**TASK STATEMENT:** Without including any images, set down the records below exactly.

**DATA SUPPLIED:**
__________________________________________________

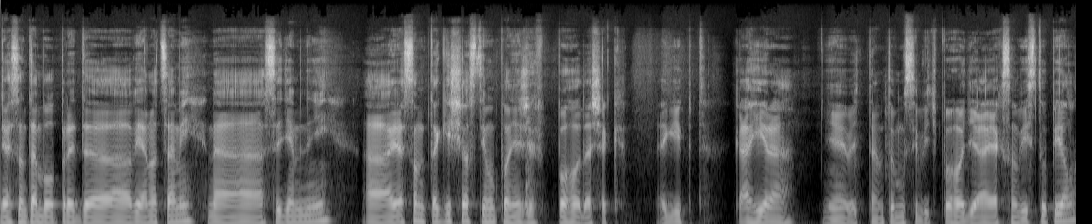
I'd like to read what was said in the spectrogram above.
ja som tam bol pred uh, Vianocami na 7 dní a ja som tak išiel s tým úplne, že v pohoda, však Egypt, Kahira, nie, veď tam to musí byť v pohode a jak som vystúpil,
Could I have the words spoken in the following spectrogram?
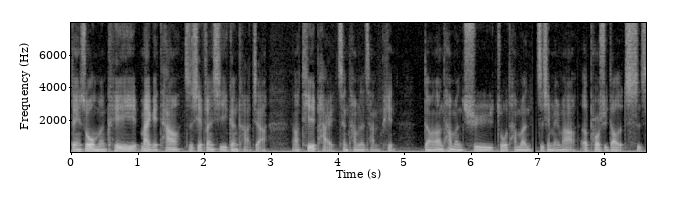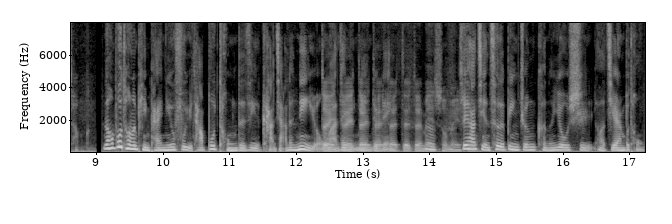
等于说我们可以卖给他这些分析仪跟卡夹，然后贴牌成他们的产品，然后让他们去做他们之前没办法 approach 到的市场。然后不同的品牌，你又赋予它不同的这个卡夹的内容嘛，在里面，对不对？对对对对，没错没错。所以它检测的病征可能又是啊截然不同。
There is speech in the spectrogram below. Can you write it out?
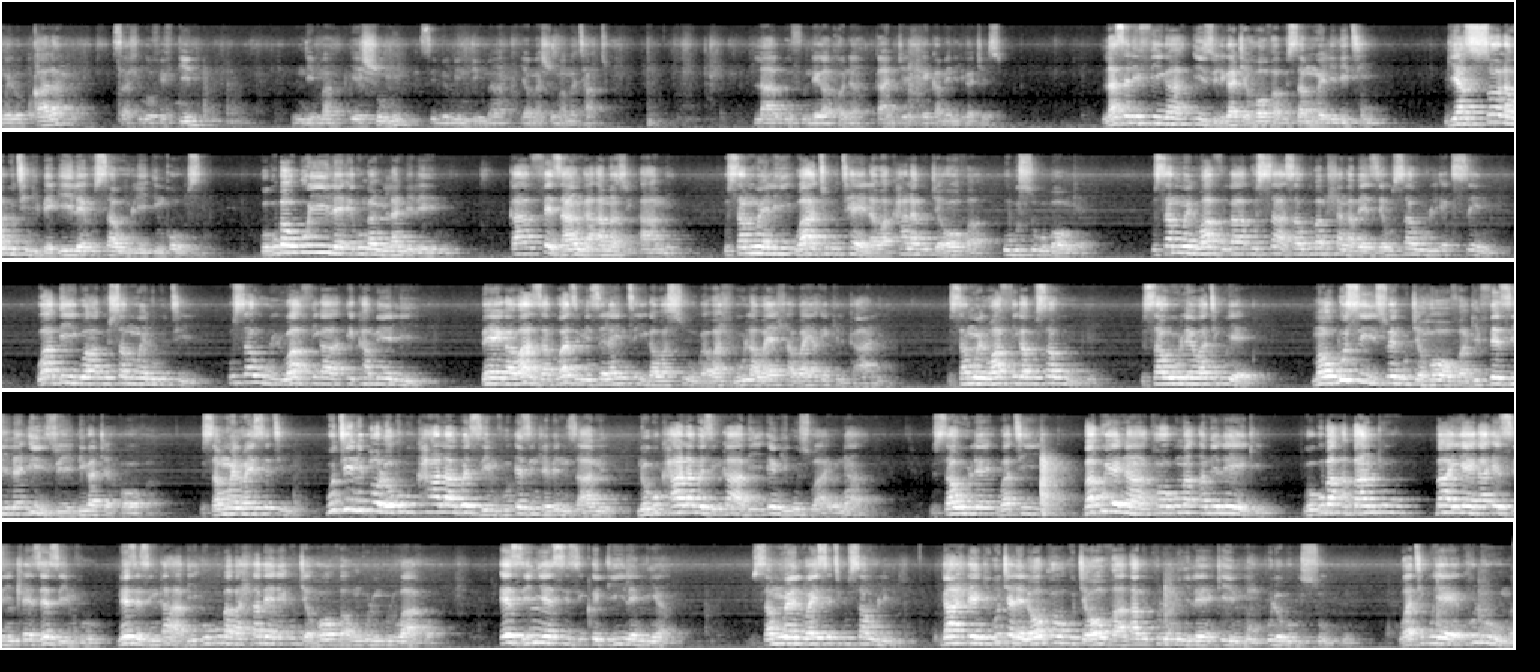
uSamuel wokuqala sahluko 15 indima yeshumi sibe kwindima yamashumi amathathu. La kufundeka khona kanje egameni lika Jesu lase lifika izwi lika Jehova kuSamuel lithi Ngiyazisola ukuthi ngibekile uSawuli inkosi. Ngokuba ubuyile ekungangilandeleni kafezanga amazwi ami. uSamueli wathukuthela wakhala kuJehova ubusuku bonke. uSamuel wavuka kusasa ukuba mhlangabeze uSawuli ekseni kwabikwa kuSamuel ukuthi uSawuli wafika eKhameli. Bheka waza wazimisela insika wasuka wadlula wayehla waya eGilgali. uSamuel wafika kuSawuli uSawule wathi kuye Mawubusiswe nguJehova ngifezile izwi likaJehova. uSamuel wayesethi Kuthini pho lokhu kukhala kwezimvu ezindlebeni zami nokukhala kwezinkabi engikuzwayo na? uSawule wathi babuye nakho kuma-Amaleki ngokuba abantu bayeka ezinhle zezimvu nezezinkabi ukuba bahlabele uJehova uNkulunkulu wakho. Ezinye siziqedile nya. Samuel wayesethi kuSawuli kahle ngikutshele lokho uJehova akukhulumile kimi kulobu busuku. Wathi kuye khuluma.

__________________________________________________

**COMPLETED TASK:**
I'd like to read what was said in the spectrogram above.
ja som tam bol pred uh, Vianocami na 7 dní a ja som tak išiel s tým úplne, že v pohoda, však Egypt, Kahira, nie, veď tam to musí byť v pohode a jak som vystúpil,
Could I have the words spoken in the following spectrogram?
等于说我们可以卖给他这些分析仪跟卡夹，然后贴牌成他们的产品，然后让他们去做他们之前没办法 approach 到的市场。然后不同的品牌，你又赋予它不同的这个卡夹的内容嘛，在里面，对不对？对对对对，没错没错。所以它检测的病征可能又是啊截然不同。
There is speech in the spectrogram below. Can you write it out?
uSamuel wokuqala sahluko 15 indima yeshumi sibe kwindima yamashumi amathathu. La kufundeka khona kanje egameni lika Jesu lase lifika izwi lika Jehova kuSamuel lithi Ngiyazisola ukuthi ngibekile uSawuli inkosi. Ngokuba ubuyile ekungangilandeleni kafezanga amazwi ami. uSamueli wathukuthela wakhala kuJehova ubusuku bonke. uSamuel wavuka kusasa ukuba mhlangabeze uSawuli ekseni kwabikwa kuSamuel ukuthi uSawuli wafika eKhameli. Bheka waza wazimisela insika wasuka wadlula wayehla waya eGilgali. uSamuel wafika kuSawuli uSawule wathi kuye Mawubusiswe nguJehova ngifezile izwi likaJehova. uSamuel wayesethi Kuthini pho lokhu kukhala kwezimvu ezindlebeni zami nokukhala kwezinkabi engikuzwayo na? uSawule wathi babuye nakho kuma-Amaleki ngokuba abantu bayeka ezinhle zezimvu nezezinkabi ukuba bahlabele uJehova uNkulunkulu wakho. Ezinye siziqedile nya. Samuel wayesethi kuSawuli kahle ngikutshele lokho uJehova akukhulumile kimi kulobu busuku. Wathi kuye khuluma.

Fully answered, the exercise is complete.